Chlamydia pneumonia is more than an energy parasite

The pathogenesis of Systemic Chlamydial Infections: Theoretical Considerations of Host Cell Energy Depletion and its metabolic consequences

Chlamydiae are prokaryocytes that
develop in eukaryotic cells and utilize
part of the host cell metabolism.

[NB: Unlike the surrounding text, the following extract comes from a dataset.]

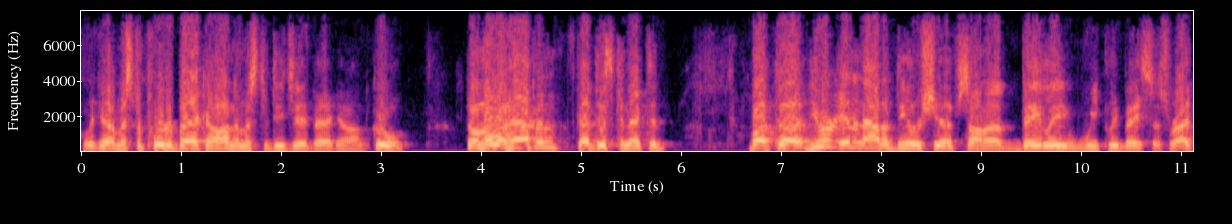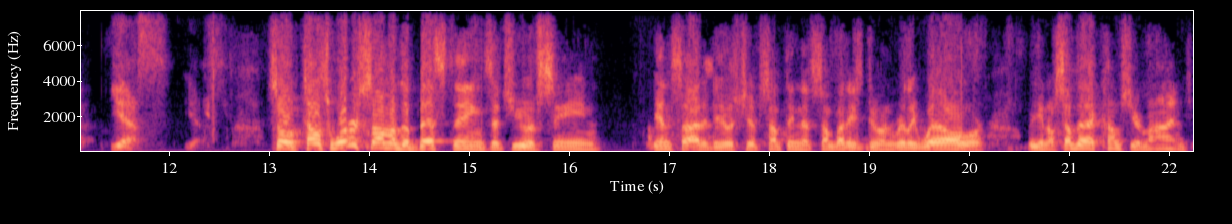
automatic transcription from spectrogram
We got Mr. Porter back on and Mr. DJ back on. Cool. Don't know what happened. Got disconnected. But uh, you're in and out of dealerships on a daily, weekly basis, right? Yes. Yes. So tell us, what are some of the best things that you have seen inside a dealership? Something that somebody's doing really well, or you know, something that comes to your mind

electron microscopic studies have shown
that replicating chlamydiae are always
found in close proximity to mitochondria.
Therefore, it has been suggested
that chlamydiae behave in the reverse
manner of mitochondria in that mitochondria
import ADP from the host cell
cytoplasm and export ATP, while
chlamydiae import ATP and export ADT.
Depletion of host cell energy by the
intracellular infection with Chlamydia
species might cause additional energyrelated
complications. As fewer electrons
are available to move through the
electron transport chain of the host cell
mitochondrial matrix membrane, the
citric acid cycle produces more succinyl-
CoA which. in turn, promotes increased
synthesis of d-ALA. The net result is an
increased amount of heme precursors
and heme porphyrins. The presence of
porphyrins in the mitochondrial matrix
may damage the cell as these molecules
are unstable and form free radicals.
The clinical result of the intracellular
and extracellular accumulation of porphyrins,
if extensive, could be an tissue/
organ specific secondary porphyria
which might produce the classical manifestations
of porphyria including neuropsychiatric
symptoms and signs. As
the chlamydial-infected host cells lyse,
as can happen in the normal life cycle
of Chlamydia, the intracellular porphyrins
are released and result in porphyria